Grit, knowledge and social skills. And a decent pinch of humility. We can never be done, we need to keep the good work up, and we need to work with our colleagues and guests with the same respect and care as we show our beloved bottles.
What makes the right kind of background to be a good sommelier?
I do not think I know two sommeliers with the same background. That is good because I think that you can always learn something from every experience. My background is not limited to the restaurant business, and even if it took a little bit longer time to get where I am today, it helped me be more flexible and open minded which is good when working with people.
You are currently Sweden’s top sommelier for 2018. How did that come about?
I innocently stumbled into my first competition in 2013. I was not even done with sommelier school at the time, but I liked the concept of competitions and decided to continue on. It has been a trial and error thing, improving and learning to compete – I am mostly self-taught and never received any formal training until now when I am a part of Swesomm, the Swedish national sommelier team.
The Swedish Championships was held in Stockholm in May earlier this year.

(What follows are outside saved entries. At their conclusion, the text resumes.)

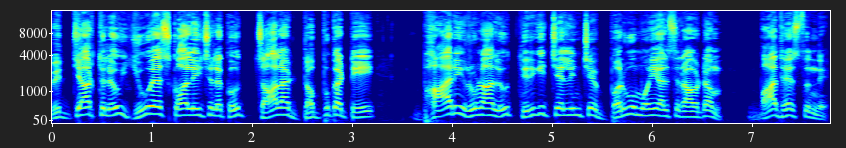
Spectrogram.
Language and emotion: Telugu, angry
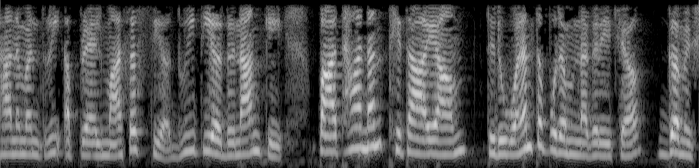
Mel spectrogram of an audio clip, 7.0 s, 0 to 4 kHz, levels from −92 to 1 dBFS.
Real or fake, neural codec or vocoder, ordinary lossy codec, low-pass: fake; vocoder, 44.1 kHz, 128 mel bands every 512 samples, BigVGAN v2; none; 3.6 kHz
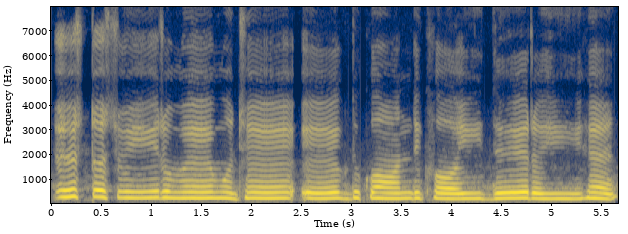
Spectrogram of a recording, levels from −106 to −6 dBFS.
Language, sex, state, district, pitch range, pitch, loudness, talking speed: Hindi, female, Madhya Pradesh, Katni, 215-235 Hz, 230 Hz, -13 LUFS, 105 wpm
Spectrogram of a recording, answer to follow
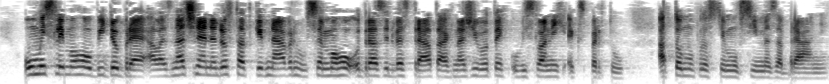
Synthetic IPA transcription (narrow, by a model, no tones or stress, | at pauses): ʔuːmɪslɪmo̞ɦo̞wbiːd̪̚do̞bɾɛːʔalɛznat͡ʃnɛːnɛdo̞st̪at̪kɪvnaːvr̩ɦusɛmo̞ɦo̞wʔo̞d̪ɾazɪd̪vɛst̪ɾaːt̪aːxnaʒɪvo̞t̪ɛxʔuvɪslaniːxʔɛ̰kspɛɾt̪uː | ʔat̪o̞mupɾo̞scɛmusiːmɛzabɾaːɲɪt̪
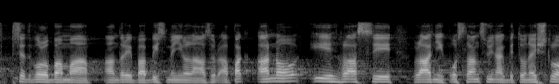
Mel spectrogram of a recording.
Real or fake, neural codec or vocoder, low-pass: real; none; 7.2 kHz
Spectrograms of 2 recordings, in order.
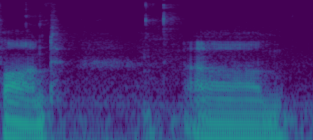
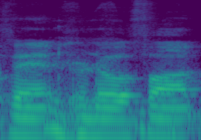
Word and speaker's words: Fant: Noah Fant. Your lock is his last name wrong. Fant. Fanta. However, you want to you say it very pretentiously, like yes, Noah Fant. Mr. Font.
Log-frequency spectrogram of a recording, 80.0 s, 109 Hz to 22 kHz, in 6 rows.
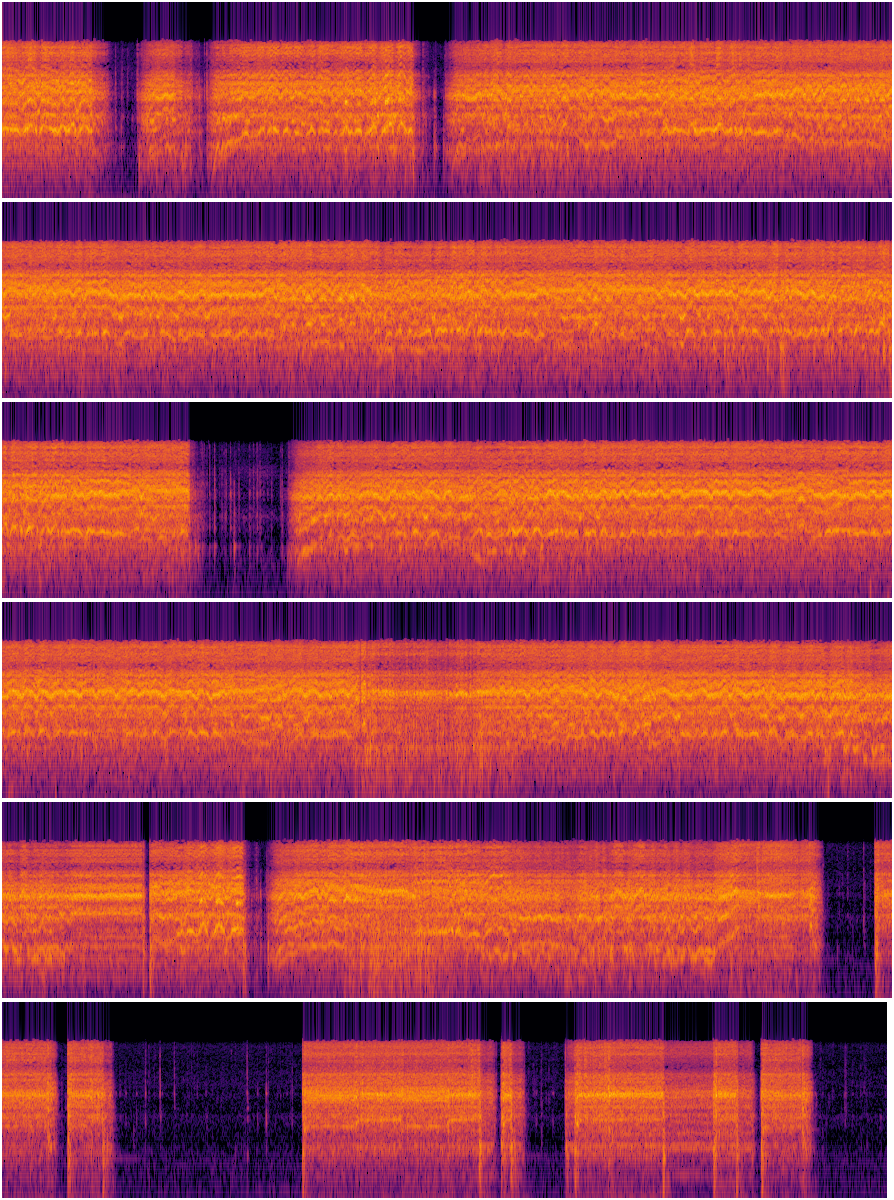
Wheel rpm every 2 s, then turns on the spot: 100, 90, 130, 110, 160, 160, 160, 160, 160, 150, 160, 160, 160, 150, 100, 70, 140, 150, 160, 160, 160, 160, 170, 160, 160, 160, 110, 100, 110, 160, 110, 100, 120, 120, 20, 100, 180, 100, 130, 60.
68-70 76-78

The competition is open to anyone to attend, but the level is high. The tasks in the semi-finals included an extensive theoretical exam, decanting, written blind tasting, recommending spirits and we also did beer and food pairings for a long menu.
After a long day the finals started and we continued up on the stage with a service where we rotated between three tables where we served champagne, cheeses, recommended beverages, shake cocktails, talked about organic and biodynamic growing. We also did blind tastings, quizzes and certainly more things that I have forgotten about now. It took 12 hours from the start to the announcement of me as a winner.

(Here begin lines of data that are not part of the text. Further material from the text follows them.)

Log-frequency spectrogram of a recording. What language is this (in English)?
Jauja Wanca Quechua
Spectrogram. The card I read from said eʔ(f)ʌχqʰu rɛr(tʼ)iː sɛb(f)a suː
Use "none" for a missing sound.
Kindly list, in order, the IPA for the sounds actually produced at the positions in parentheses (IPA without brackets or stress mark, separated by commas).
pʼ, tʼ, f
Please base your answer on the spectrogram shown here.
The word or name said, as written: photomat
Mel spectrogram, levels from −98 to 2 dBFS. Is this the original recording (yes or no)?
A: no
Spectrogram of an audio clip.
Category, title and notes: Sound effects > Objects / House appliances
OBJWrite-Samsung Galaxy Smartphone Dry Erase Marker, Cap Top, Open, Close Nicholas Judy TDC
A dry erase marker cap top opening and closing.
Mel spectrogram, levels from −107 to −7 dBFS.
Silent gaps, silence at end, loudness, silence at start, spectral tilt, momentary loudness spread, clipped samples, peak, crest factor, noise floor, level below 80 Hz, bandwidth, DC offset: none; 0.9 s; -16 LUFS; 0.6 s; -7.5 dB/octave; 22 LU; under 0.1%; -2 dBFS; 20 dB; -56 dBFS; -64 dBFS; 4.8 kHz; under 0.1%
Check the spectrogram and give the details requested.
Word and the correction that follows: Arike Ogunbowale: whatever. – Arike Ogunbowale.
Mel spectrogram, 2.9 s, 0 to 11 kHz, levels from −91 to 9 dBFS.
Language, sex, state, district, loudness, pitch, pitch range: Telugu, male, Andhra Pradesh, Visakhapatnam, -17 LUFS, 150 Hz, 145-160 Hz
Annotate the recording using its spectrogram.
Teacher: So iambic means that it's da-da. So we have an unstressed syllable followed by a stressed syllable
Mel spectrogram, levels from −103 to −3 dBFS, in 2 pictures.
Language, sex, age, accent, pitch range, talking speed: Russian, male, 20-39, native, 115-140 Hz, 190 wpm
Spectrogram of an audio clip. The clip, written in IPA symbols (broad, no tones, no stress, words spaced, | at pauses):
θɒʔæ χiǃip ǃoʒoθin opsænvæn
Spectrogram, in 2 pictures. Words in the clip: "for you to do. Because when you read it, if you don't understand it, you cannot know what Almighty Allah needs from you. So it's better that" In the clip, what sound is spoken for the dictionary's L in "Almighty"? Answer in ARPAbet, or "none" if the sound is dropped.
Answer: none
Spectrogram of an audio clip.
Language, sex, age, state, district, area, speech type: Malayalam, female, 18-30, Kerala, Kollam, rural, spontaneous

What does the award mean to you?
A lot, it took me five years of hard work and the competition in Sweden is tough. I can now proudly put my name on a list beside a lot of competent sommeliers that I really admire. People now know my name. It means a higher credibility at work, it is a little bit peculiar though to go from one day being just me to being regarded an expert the next. Luckily my colleagues see to it that I keep my feet on the ground! It has also given me the opportunity to travel and see the world and learn more and opened lot of doors to exciting experiences.
What was your most nerve-racking moment in the competition?

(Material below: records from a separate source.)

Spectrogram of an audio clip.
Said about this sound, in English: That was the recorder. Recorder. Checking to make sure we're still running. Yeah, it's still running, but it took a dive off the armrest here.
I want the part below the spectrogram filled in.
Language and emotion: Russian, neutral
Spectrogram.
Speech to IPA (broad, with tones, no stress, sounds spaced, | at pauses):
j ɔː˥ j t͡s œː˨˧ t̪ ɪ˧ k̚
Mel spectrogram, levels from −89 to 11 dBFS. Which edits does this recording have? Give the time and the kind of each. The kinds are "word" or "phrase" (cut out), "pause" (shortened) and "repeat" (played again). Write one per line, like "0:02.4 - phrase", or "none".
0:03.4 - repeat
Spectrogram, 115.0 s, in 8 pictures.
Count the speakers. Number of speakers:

The waiting for the next task is the most nerve-racking… the waiting to hear your name called is even worse.
Is it good for career progression do you think?
Absolutely. First of all, you need to keep up and work hard to get here. That shows stamina and determination and the progress is staggering if you put your mind to succeed in competitions. I also like to see the competitions as full-sized interviews, even if you are not winning you get the chance to show your skill and personality directly to a jury that consists of the best in our field. All of them could represent your next employment.
Will you enter the world’s best sommelier competition?
I hope so..! But in this up-coming event Sweden is already represented by Fredrik Lindfors, so that would be far off in the future.
If you could have just one white wine and one red wine what would they be and why?
At the moment I would be delighted with a F.X. Pichler ‘Unendlich’ Riesling Smaragd 2007 from Wachau, it is just such a beautiful expression of Riesling, intense, clean and precise. With lobster season in Sweden (which started on the 24th of September, and is a big thing on the west coast where I live) I would like to have a chilled glass of this with gratinated lobster after a long day at sea.
Or Terroir Al Limit “Les Tosses” 2012 from Priorat, Spain. This is one of my goosebump-wines, the first time I tasted it was in the vineyard itself looking out over Priorat’s breathtaking landscape with those aromas from dusty earth, wild rosemary and pink peppercorn in the background, followed by a stunning barbecue in the sunset. Still a bit young I know, but I still dream of that perfect moment and looking forward to revisit that place in my mind when I can open one of these again. Even if I know that it will be worth the wait if I can hold on just a little while longer…